Nobody needs to remind us that we live in a time of unprecedented divisiveness — this, sadly, is one of the truths that seem self-evident these days. Political authorities seek to convince us that anyone who disagrees with them, no matter how dedicated to serving this country, is unpatriotic and wants only the destruction of the United States. Religious authorities seek to convince us that anyone who disagrees with them, no matter how fervently attempting to draw near to God, will spend the rest of eternity separated from God in hell. Our country and our faith communities are much diminished because of these attitudes.

Evidently, this is not a new development. While Jesus is huddled with his disciples in Capernaum, having just returned from Galilee, John reports to him: “Teacher, we saw someone casting out demons in your name, and we tried to stop him, because he was not following us.” Miracles are being accomplished in the name of Jesus, but because the miracle worker doesn’t belong to the group of twelve disciples, John can’t fathom how this might be acceptable. He seems to be expecting Jesus to agree with him, and must be amazed when Jesus responds, “Whoever is not against us is for us.” Jesus sharply challenges the divisive attitude John embraces, and we are led to believe that to the extent we practice the same divisiveness he challenges us as well.

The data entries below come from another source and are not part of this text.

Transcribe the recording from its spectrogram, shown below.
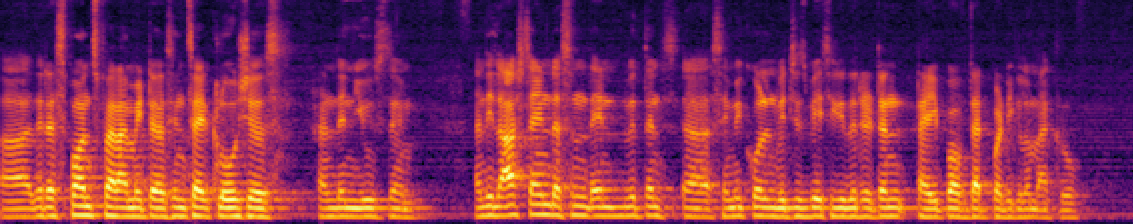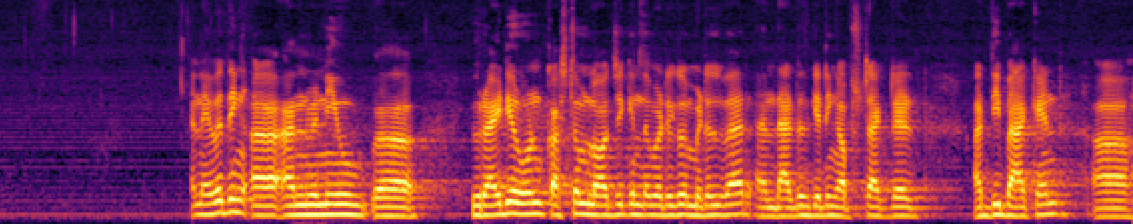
uh, the response parameters inside closures, and then use them. And the last line doesn't end with a uh, semicolon, which is basically the return type of that particular macro and everything. Uh, and when you uh, you write your own custom logic in the particular middleware, and that is getting abstracted at the backend uh,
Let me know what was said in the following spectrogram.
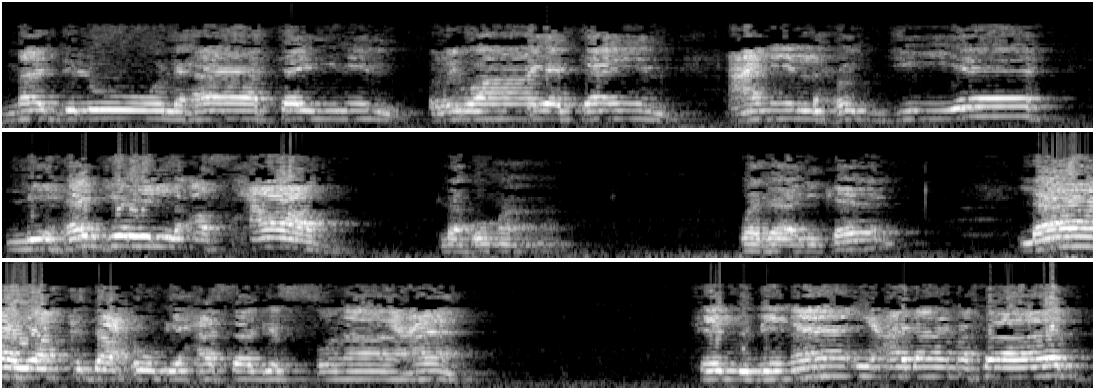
مدلول هاتين الروايتين عن الحجية لهجر الأصحاب لهما. وذلك لا يقدح بحسب الصناعة في البناء على مفاد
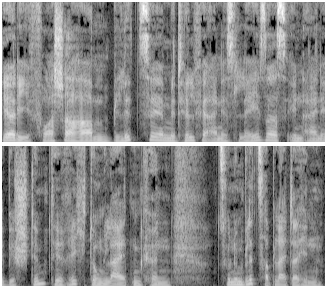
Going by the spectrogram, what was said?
Ja, die Forscher haben Blitze mit Hilfe eines Lasers in eine bestimmte Richtung leiten können, zu einem Blitzableiter hin.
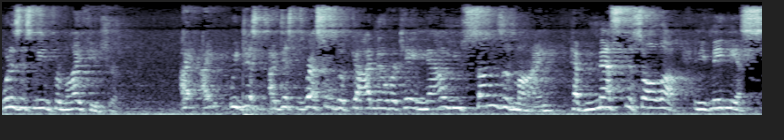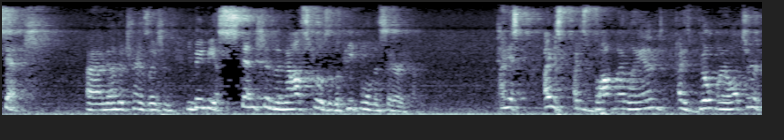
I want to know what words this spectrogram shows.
What does this mean for my future? I, I, we just, I just wrestled with God and overcame. Now you sons of mine have messed this all up, and you've made me a stench. Uh, another translation, you made me a stench in the nostrils of the people in this area. I just, I just, I just bought my land. I just built my altar.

The opening lines of my church’s Mission Statement declare, “We are all welcomed into the love of God, just as we are.” Which begs the question: do we really believe this? Are those who disagree with me about a theological, political or social issue every bit as welcome here as I am? How about those who are of a different race, or economic status, or country of origin? “Whoever gives you a cup of water to drink because you bear the name of Christ will by no means lose the reward.” Whoever… Then or now… So how determined are we — you or me — to follow the lead of Jesus?

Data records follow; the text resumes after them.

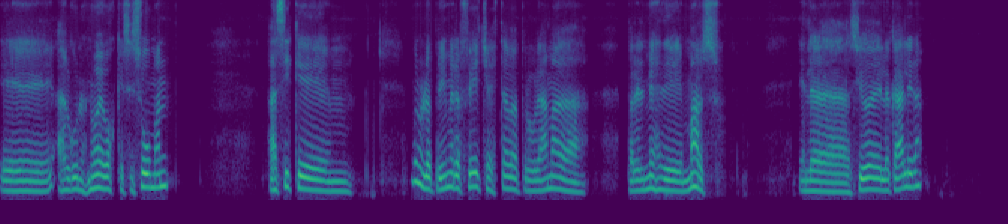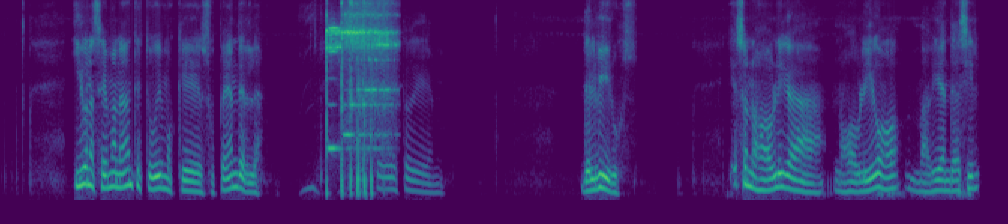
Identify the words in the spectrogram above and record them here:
eh, algunos nuevos que se suman. Así que, mm, bueno, la primera fecha estaba programada para el mes de marzo en la ciudad de La Calera y una semana antes tuvimos que suspenderla. Todo esto de, del virus. Eso nos obliga, nos obligó, más bien decir,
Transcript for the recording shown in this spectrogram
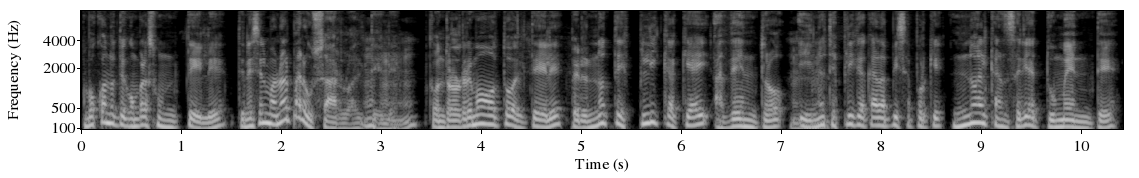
Vos cuando te compras un tele, tenés el manual para usarlo al tele. Control remoto, el tele, pero no te explica qué hay adentro y no te explica cada pieza porque no alcanzaría tu mente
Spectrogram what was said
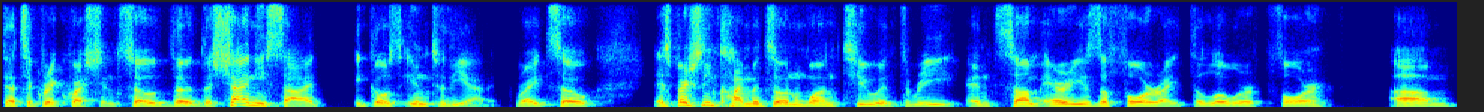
that's a great question so the the shiny side it goes into the attic right so especially in climate zone one two and three and some areas of four right the lower four um,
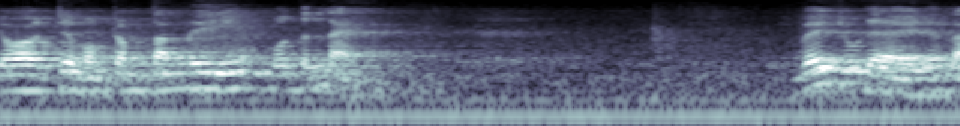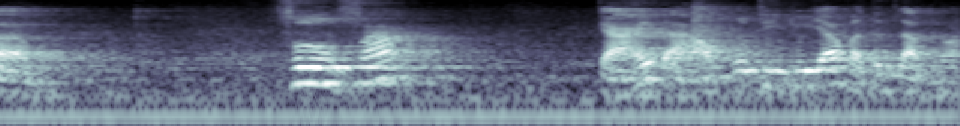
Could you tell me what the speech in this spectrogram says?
cho trên 100 tăng ni của tỉnh này. Với chủ đề đó là phương pháp cải đạo của thiên chúa giáo và tinh lành thôi.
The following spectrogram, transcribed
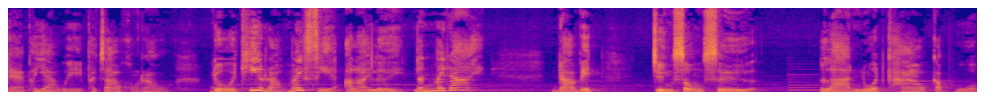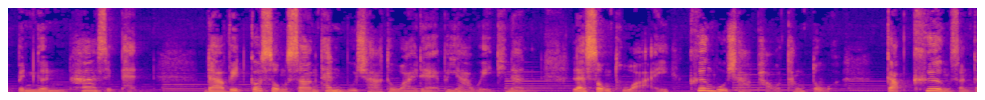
แด่พระยาเวพระเจ้าของเรา โดยที่เราไม่เสียอะไรเลยนั้นไม่ได้ ดาวิดจึงทรงซื้อลานนวดข้าวกับวัวเป็นเงิน 50 แผ่น ดาวิดก็ทรงสร้างแท่นบูชาถวายแด่พระยาเวที่นั่น และทรงถวายเครื่องบูชาเผาทั้งตัว กับเครื่องสันต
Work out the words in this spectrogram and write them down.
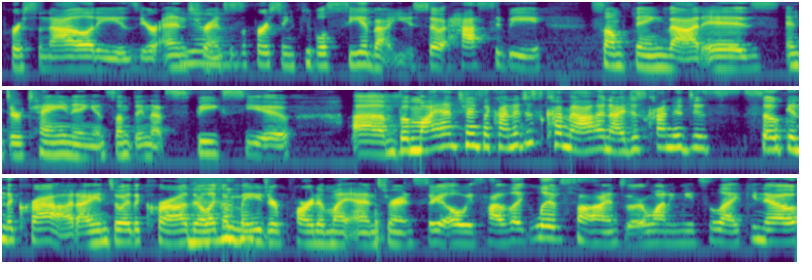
personalities, your entrance Yeah. is the first thing people see about you. So it has to be something that is entertaining and something that speaks to you. Um, but my entrance, I kind of just come out and I just kind of just soak in the crowd. I enjoy the crowd. They're like a major part of my entrance. They always have like live signs or wanting me to like, you know,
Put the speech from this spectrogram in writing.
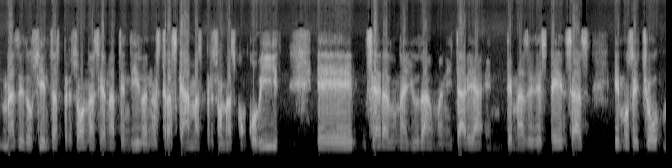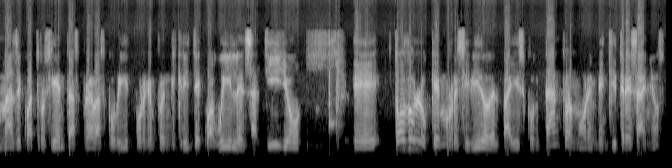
más de 200 personas se han atendido en nuestras camas, personas con COVID. Eh, se ha dado una ayuda humanitaria en temas de despensas. Hemos hecho más de 400 pruebas COVID, por ejemplo, en el CRIT de Coahuila, en Saltillo. Eh, todo lo que hemos recibido del país con tanto amor en 23 años,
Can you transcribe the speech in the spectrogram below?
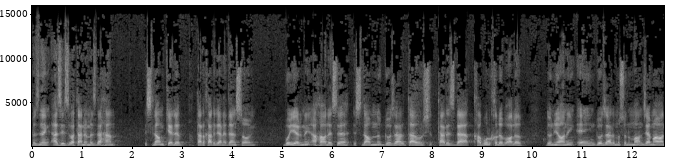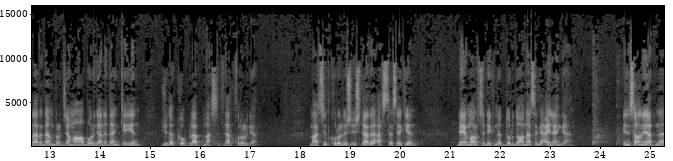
Bizning aziz vatanimizda ham islom kelib tarqalganidan so'ng bu yerning aholisi islomni go'zal tarzda qabul qilib olib dunyoning eng go'zal musulmon jamoalaridan bir jamoa bo'lganidan keyin juda ko'plab masjidlar qurilgan. Masjid qurilish ishlari asta sekin me'morchilikni durdonasiga aylangan. Insoniyatni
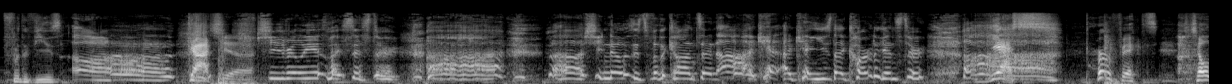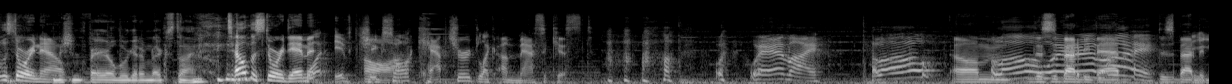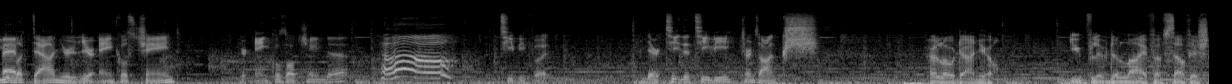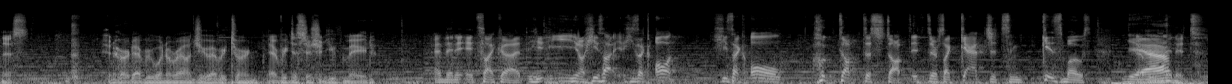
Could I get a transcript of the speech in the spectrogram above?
For the views. Oh, gotcha. She really is my sister. Ah, ah, she knows it's for the content. Ah, I can't. I can't use that card against her. Ah. Yes. Perfect. Tell the story now. Mission failed. We'll get him next time. Tell the story, damn it. What if Jigsaw Aww. captured like a masochist? Where am I? Hello? Um, Hello? this is Where about to be bad. I? This is about to be you bad. You look down, your your ankle's chained. Your ankle's all chained up. Hello? TV foot. There, the TV turns on. Hello, Daniel. You've lived a life of selfishness It hurt everyone around you every turn, every decision you've made. And then it's like a, he, you know, he's like, he's like all, he's like all hooked up to stuff. It, there's like gadgets and gizmos. Yeah. Every minute.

David J. Risendal, Pastor

Exploring This Week’s Gospel

  1. Why is it hard for John to accept everyone who is doing ministry in Jesus’ name?

  2. When has the church acted in ways that are contrary to Jesus’ inclusive instincts?

  3. When has the church worked across divisions to do the work of God’s kingdom?

Connecting with This Week’s Gospel

  1. When have I put distance between myself and someone who disagrees with me?

  2. How have I learned from someone else something I never could have discovered on my own?

  3. In what ways have I seen my church seek to include all who love and attempt to follow Jesus?